Revenue Shortfalls Jeopardize State Capital Program Financing
April 23, 2013
Roughly once every ten years, the State of Illinois provides a capital funding package for transportation and other infrastructure projects. The most recent packages, Jump Start and Illinois Jobs Now!, were both enacted in 2009 and are often referred to as a "$31 billion" package to support investment in transportation, schools, and other public facilities. About half of that total consists of traditional pay-as-you-go federal and state resources, along with federal stimulus money from the American Recovery and Reinvestment Act. The other half of the package consists of bonds.

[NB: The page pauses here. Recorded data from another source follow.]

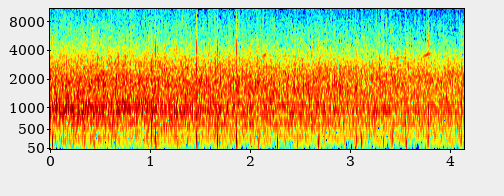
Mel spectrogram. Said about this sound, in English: Well, because of that amazing diatribe you just laid down there, you're going to get, that's right, a standing ovation from the crowd.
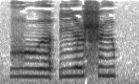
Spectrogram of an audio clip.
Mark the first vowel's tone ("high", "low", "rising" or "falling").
low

Bond financing is particularly important for the transportation component of the program, which includes about $5.5 billion in bond authorizations or appropriations for state highways and bridges and about $4 billion in bond authorizations or appropriations for transit, rail, and aviation projects. The enabling legislation for Illinois Jobs Now! established a new Capital Projects Fund to cover debt service for the majority of the transportation bonds, with the revenues to be provided by new taxes and fees.
However, several of the new revenue sources, such as video gaming, have come up substantially below revenue projections. These sources were expected to generate about $1 billion annually but have only raised a little more than half that amount in recent years. Revenue shortfalls occurred for a number of reasons in part due to delayed implementation of video poker licensing until October 2012. In addition, many communities have passed local ordinances banning video poker games. The following table provides an overview of revenues by source.

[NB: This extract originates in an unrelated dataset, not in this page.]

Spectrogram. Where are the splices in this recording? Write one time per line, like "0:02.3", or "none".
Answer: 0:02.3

This revenue shortfall jeopardizes the ability of the state capital program to fund projects. If balances are insufficient, the Capital Projects Fund's enabling legislation provides for transfers from the Road Fund to cover debt service payments for bonds issued before January 1, 2012. The Road Fund provides pay-as-you-go funding for highway and bridge projects, as well as operational funding for the Illinois Department of Transportation. According to the Commission on Government Forecasting and Accountability, over $27 million in transfers were made between fiscal year (FY) 2010 and the first half of FY 2012. However, these transfers must be repaid from the Capital Projects Fund to the Road Fund when the monies become available. Since it is unclear when the Capital Projects Fund will meet its original revenue projections, attempting to meet obligations with transfers from the Road Fund may not be a viable strategy.

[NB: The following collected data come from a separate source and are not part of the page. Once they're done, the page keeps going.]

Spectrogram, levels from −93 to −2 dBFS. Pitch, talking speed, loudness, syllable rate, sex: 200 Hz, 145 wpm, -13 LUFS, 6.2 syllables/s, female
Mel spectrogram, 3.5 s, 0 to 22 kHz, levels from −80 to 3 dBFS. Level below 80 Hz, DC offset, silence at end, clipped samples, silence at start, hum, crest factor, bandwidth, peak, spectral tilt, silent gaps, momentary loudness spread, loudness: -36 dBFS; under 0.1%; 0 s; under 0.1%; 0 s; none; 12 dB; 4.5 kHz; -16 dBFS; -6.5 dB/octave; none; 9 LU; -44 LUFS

Data from the Illinois Comptroller provides a sense of how this shortfall in revenues has affected the State's ability to issue bonds in support of Illinois Jobs Now! In Illinois, three bond funds support transportation investment: Transportation Series A for highways and bridges; Transportation Series B for transit, rail, and aviation; and Transportation Series D for roads and bridges. Debt service for Series A comes from the Road Fund, debt service for Series B comes from the General Fund (for Jump Start bonds) and new Capital Projects Fund (for Illinois Jobs Now! bonds), and debt service for Series D comes from the new Capital Projects Fund. The most recent data is available for FY 2011, with FY 2012 data expected to be released in June 2013.
As of June 2011, over 82 percent of the Transportation Series A bonds authorized by Jump Start for highways and bridges had been issued. In contrast, about 45 percent of the all Transportation Series B bonds authorized for transit, aviation, and rail -- including those from Jump Start and Illinois Jobs Now!, as well as previous capital programs -- had been issued. And about only 30 percent of the Transportation Series D bonds that Illinois Jobs Now! authorized for highways, local governments, and other transportation improvements had been issued.
Note that Illinois Jobs Now! was fully appropriated, but not fully authorized, in 2009. In other words, the Illinois General Assembly approved the overall level of spending for the program in 2009, but did not approve the full amount of bonds necessary to finance that spending. Those bond authorizations have been parceled out over the course of several years. Therefore, the high-level authorization figures do not match the total amounts appropriated under the program.
CMAP believes it is imperative for state policymakers to provide adequate financing for future state capital programs. GO TO 2040, the comprehensive regional plan for metropolitan Chicago, calls on the state to increase the motor fuel tax (MFT) by 8 cents per gallon and to index the MFT to inflation. The plan recognizes that gas taxes will eventually need to be replaced by more efficient user fees as more vehicles switch to fuel-efficient and alternative-fuel vehicles, but a short-term increase in the MFT would ensure adequate revenues for the next state capital program.